**Required work**
From the first line to the last, copy the data exactly and drop the pictures.

**Raw data**
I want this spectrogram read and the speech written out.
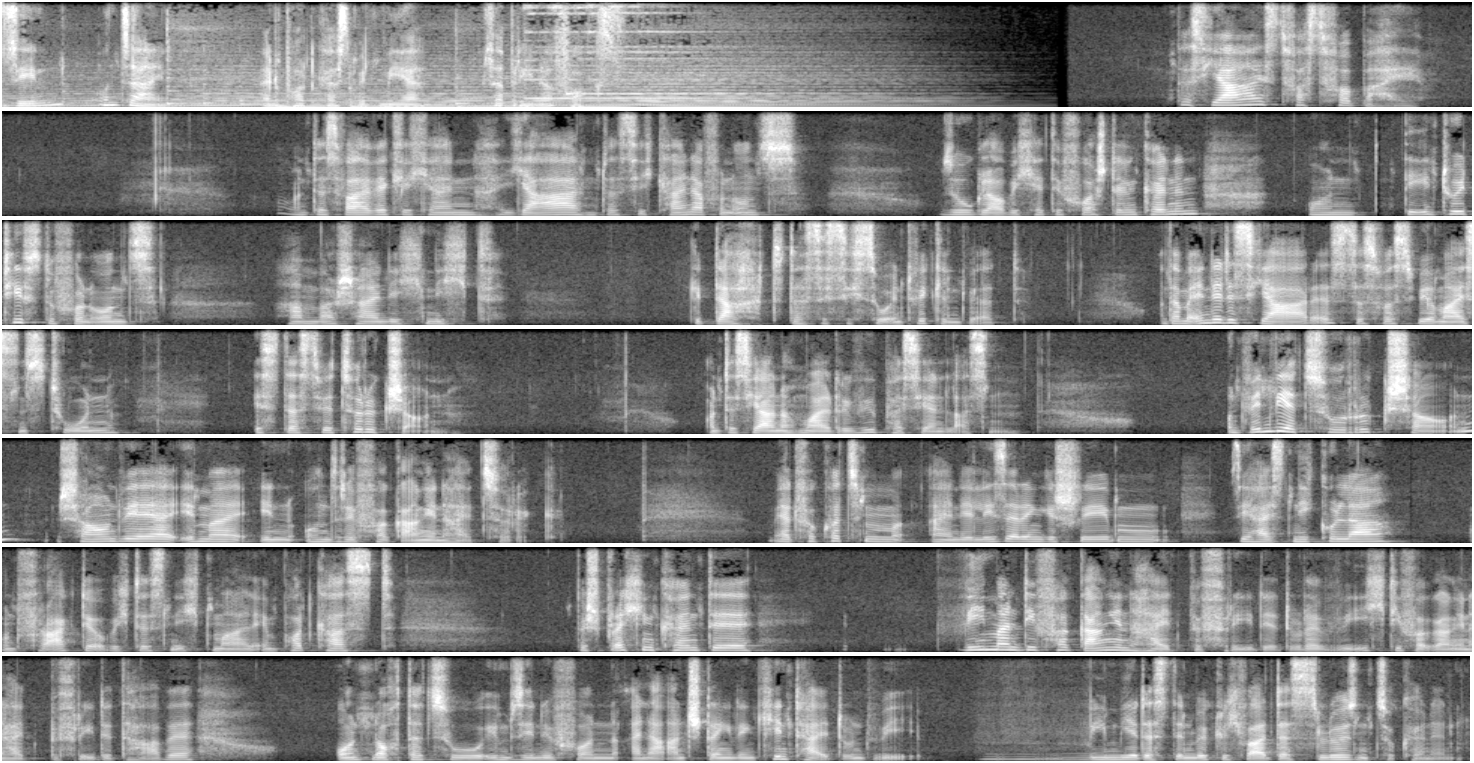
Sinn und Sein. Ein Podcast mit mir, Sabrina Fox. Das Jahr ist fast vorbei. Und das war wirklich ein Jahr, das sich keiner von uns so, glaube ich, hätte vorstellen können. Und die intuitivsten von uns haben wahrscheinlich nicht gedacht, dass es sich so entwickeln wird. Und am Ende des Jahres, das, was wir meistens tun, ist, dass wir zurückschauen und das Jahr nochmal Revue passieren lassen. Und wenn wir zurückschauen, schauen wir ja immer in unsere Vergangenheit zurück. Mir hat vor kurzem eine Leserin geschrieben, sie heißt Nicola und fragte, ob ich das nicht mal im Podcast besprechen könnte, wie man die Vergangenheit befriedet oder wie ich die Vergangenheit befriedet habe und noch dazu im Sinne von einer anstrengenden Kindheit und wie, wie mir das denn möglich war, das lösen zu können.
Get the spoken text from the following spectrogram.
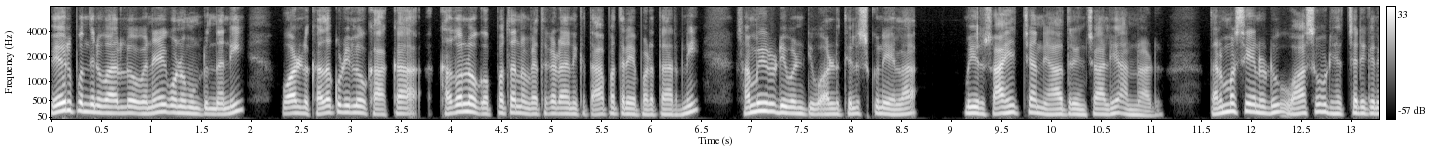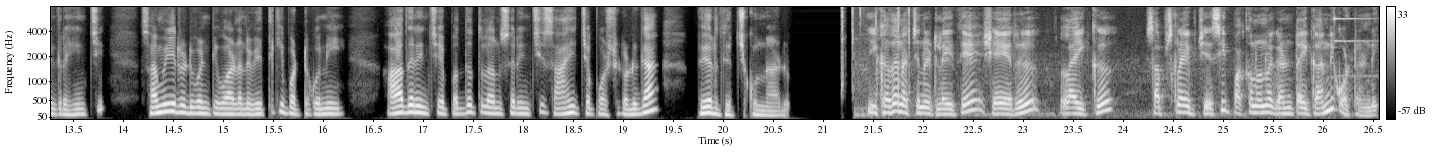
పేరు పొందిన వారిలో వినయగుణం ఉంటుందని వాళ్ళు కథకుడిలో కాక కథలో గొప్పతనం వెతకడానికి తాపత్రయపడతారని సమీరుడి వంటి వాళ్ళు తెలుసుకునేలా మీరు సాహిత్యాన్ని ఆదరించాలి అన్నాడు. ధర్మసేనుడు వాసవుడి హెచ్చరికని గ్రహించి సమీరుడి వంటి వాళ్ళని వెతికి పట్టుకొని ఆదరించే పద్ధతులు అనుసరించి సాహిత్య పోషకుడిగా పేరు తెచ్చుకున్నాడు. ఈ కథ నచ్చినట్లయితే షేర్ లైక్ సబ్స్క్రైబ్ చేసి పక్కనున్న గంట ఐకాన్ని కొట్టండి.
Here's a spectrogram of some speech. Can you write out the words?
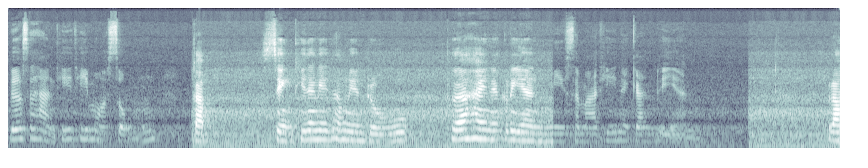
เลือกสถานที่ที่เหมาะสมกับสิ่งที่นักเรียนต้องเรียนรู้ เพื่อให้นักเรียนมีสมาธิในการเรียน เรา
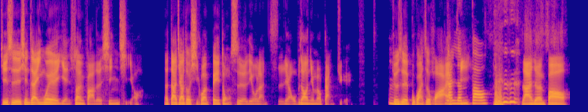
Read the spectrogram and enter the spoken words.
其实现在因为演算法的兴起哦，那大家都习惯被动式的浏览资料。我不知道你有没有感觉，就是不管是滑懒人包 懒人包、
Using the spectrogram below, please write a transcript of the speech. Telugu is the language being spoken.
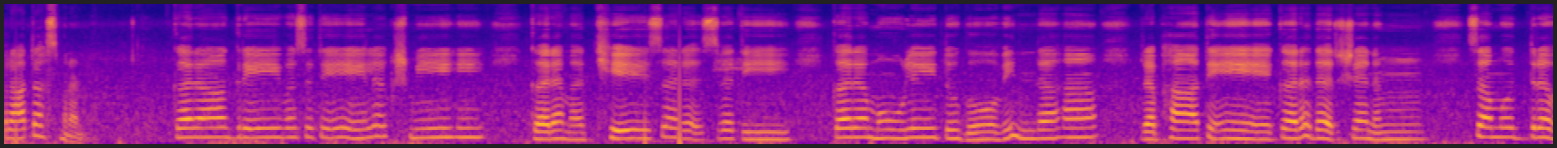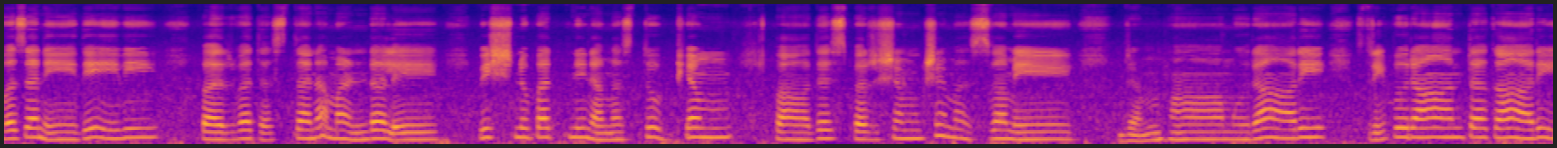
प्रातःस्मरणं कराग्रे वसते लक्ष्मीः करमध्ये सरस्वती करमूले तु गोविन्दः प्रभाते करदर्शनं समुद्रवसने देवी पर्वतस्तनमण्डले विष्णुपत्नि नमस्तुभ्यं पादस्पर्शं क्षमस्व मे ब्रह्मा मुरारि त्रिपुरान्तकारी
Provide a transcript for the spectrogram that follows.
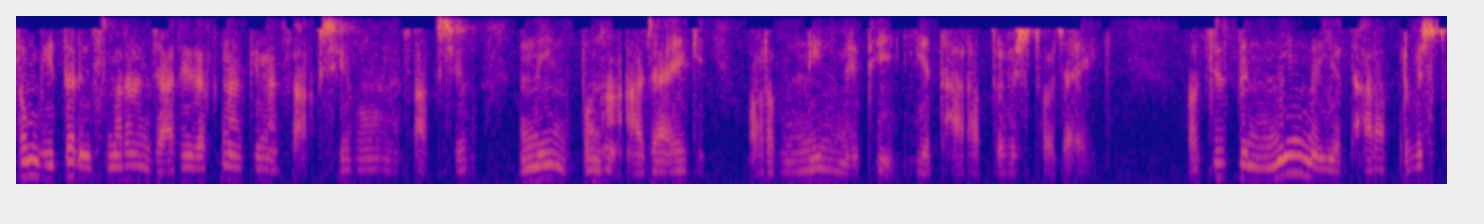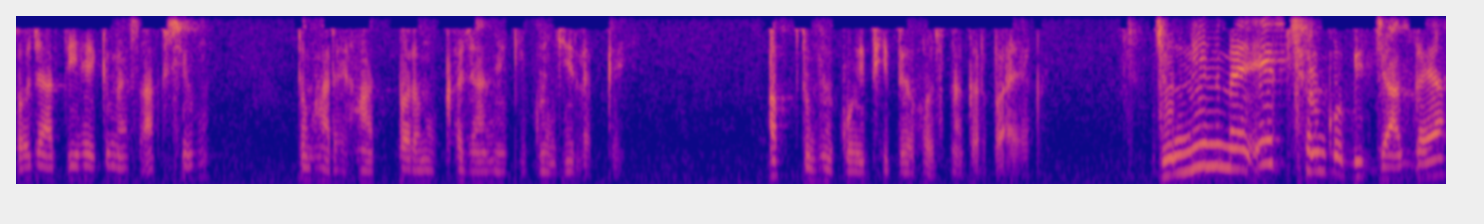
तुम भीतर स्मरण जारी रखना कि मैं साक्षी हूँ, मैं साक्षी हूँ। नींद पुनः आ जाएगी और अब नींद में भी ये धारा प्रविष्ट हो जाएगी। और जिस दिन नींद में ये धारा प्रविष्ट हो जाती है कि मैं साक्षी हूँ, तुम्हारे हाथ परम खजाने की कुंजी लग गई। अब तुम्हें कोई भी बेहोश न कर पाएगा। जो नींद में एक क्षण को भी जाग गया,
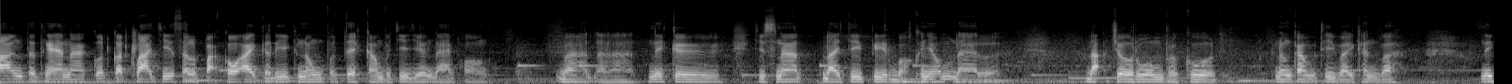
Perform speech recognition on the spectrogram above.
ឡើងទៅថ្ងៃអនាគតគាត់ក្លាយជាសិល្បករឯករាជ្យក្នុងប្រទេសកម្ពុជាយើងដែរផងបាទអានេះគឺជាស្នាដៃទី2របស់ខ្ញុំដែលដាក់ចូលរួមប្រកួត ក្នុងកម្មវិធី Vai Canvas នេះ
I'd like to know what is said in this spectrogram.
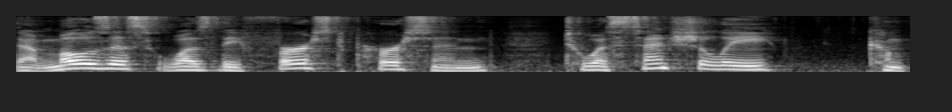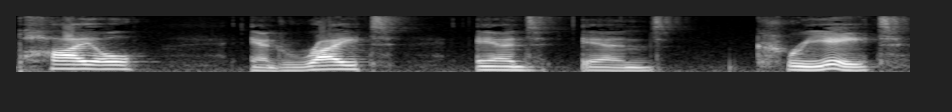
that Moses was the first person to essentially compile and write and, and create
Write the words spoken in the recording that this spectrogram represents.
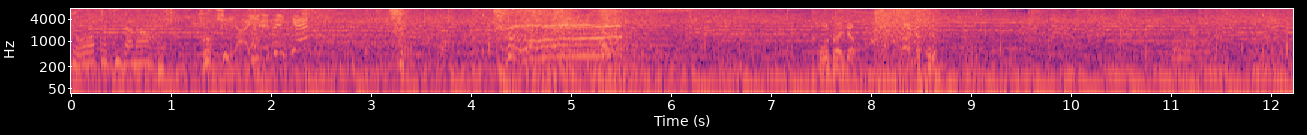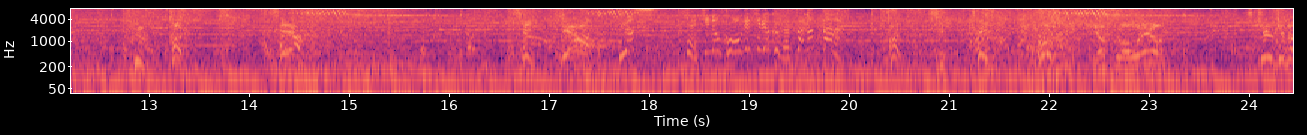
強敵だな。気合い入れていけ。交代だ。任せろ。よ。し敵の攻撃力が下がった。奴は俺が引き受けた。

**Task response**
I want this spectrogram read and the speech written out.
Sinn und Sein. Ein Podcast mit mir, Sabrina Fox. Das Jahr ist fast vorbei. Und das war wirklich ein Jahr, das sich keiner von uns so, glaube ich, hätte vorstellen können. Und die intuitivsten von uns haben wahrscheinlich nicht gedacht, dass es sich so entwickeln wird. Und am Ende des Jahres, das, was wir meistens tun, ist, dass wir zurückschauen und das Jahr nochmal Revue passieren lassen. Und wenn wir zurückschauen, schauen wir ja immer in unsere Vergangenheit zurück. Mir hat vor kurzem eine Leserin geschrieben, sie heißt Nicola und fragte, ob ich das nicht mal im Podcast besprechen könnte, wie man die Vergangenheit befriedet oder wie ich die Vergangenheit befriedet habe und noch dazu im Sinne von einer anstrengenden Kindheit und wie, wie mir das denn möglich war, das lösen zu können.
Get the spoken text from the following spectrogram.
పేరు పొందిన వారిలో వినయగుణం ఉంటుందని వాళ్ళు కథకుడిలో కాక కథలో గొప్పతనం వెతకడానికి తాపత్రయపడతారని సమీరుడి వంటి వాళ్ళు తెలుసుకునేలా మీరు సాహిత్యాన్ని ఆదరించాలి అన్నాడు. ధర్మసేనుడు వాసవుడి హెచ్చరికని గ్రహించి సమీరుడి వంటి వాళ్ళని వెతికి పట్టుకొని ఆదరించే పద్ధతులు అనుసరించి సాహిత్య పోషకుడిగా పేరు తెచ్చుకున్నాడు. ఈ కథ నచ్చినట్లయితే షేర్ లైక్ సబ్స్క్రైబ్ చేసి పక్కనున్న గంట ఐకాన్ని కొట్టండి.
Here's a spectrogram of some speech. Can you write out the words?
เลือกสถานที่ที่เหมาะสมกับสิ่งที่นักเรียนต้องเรียนรู้ เพื่อให้นักเรียนมีสมาธิในการเรียน เรา
Read the spectrogram and enter the spoken words.
其实现在因为演算法的兴起哦，那大家都习惯被动式的浏览资料。我不知道你有没有感觉，就是不管是滑懒人包 懒人包、
Using the spectrogram below, please write a transcript of the speech. Telugu is the language being spoken.
प्रातःस्मरणं कराग्रे वसते लक्ष्मीः करमध्ये सरस्वती करमूले तु गोविन्दः प्रभाते करदर्शनं समुद्रवसने देवी पर्वतस्तनमण्डले विष्णुपत्नि नमस्तुभ्यं पादस्पर्शं क्षमस्व मे ब्रह्मा मुरारि त्रिपुरान्तकारी
Provide a transcript for the spectrogram that follows.
तुम भीतर स्मरण जारी रखना कि मैं साक्षी हूँ, मैं साक्षी हूँ। नींद पुनः आ जाएगी और अब नींद में भी ये धारा प्रविष्ट हो जाएगी। और जिस दिन नींद में ये धारा प्रविष्ट हो जाती है कि मैं साक्षी हूँ, तुम्हारे हाथ परम खजाने की कुंजी लग गई। अब तुम्हें कोई भी बेहोश न कर पाएगा। जो नींद में एक क्षण को भी जाग गया,
Perform speech recognition on the spectrogram above.
ឡើងទៅថ្ងៃអនាគតគាត់ក្លាយជាសិល្បករឯករាជ្យក្នុងប្រទេសកម្ពុជាយើងដែរផងបាទអានេះគឺជាស្នាដៃទី2របស់ខ្ញុំដែលដាក់ចូលរួមប្រកួត ក្នុងកម្មវិធី Vai Canvas នេះ
I'd like to know what is said in this spectrogram.
that Moses was the first person to essentially compile and write and, and create
Write the words spoken in the recording that this spectrogram represents.
強敵だな。気合い入れていけ。交代だ。任せろ。よ。し敵の攻撃力が下がった。奴は俺が引き受けた。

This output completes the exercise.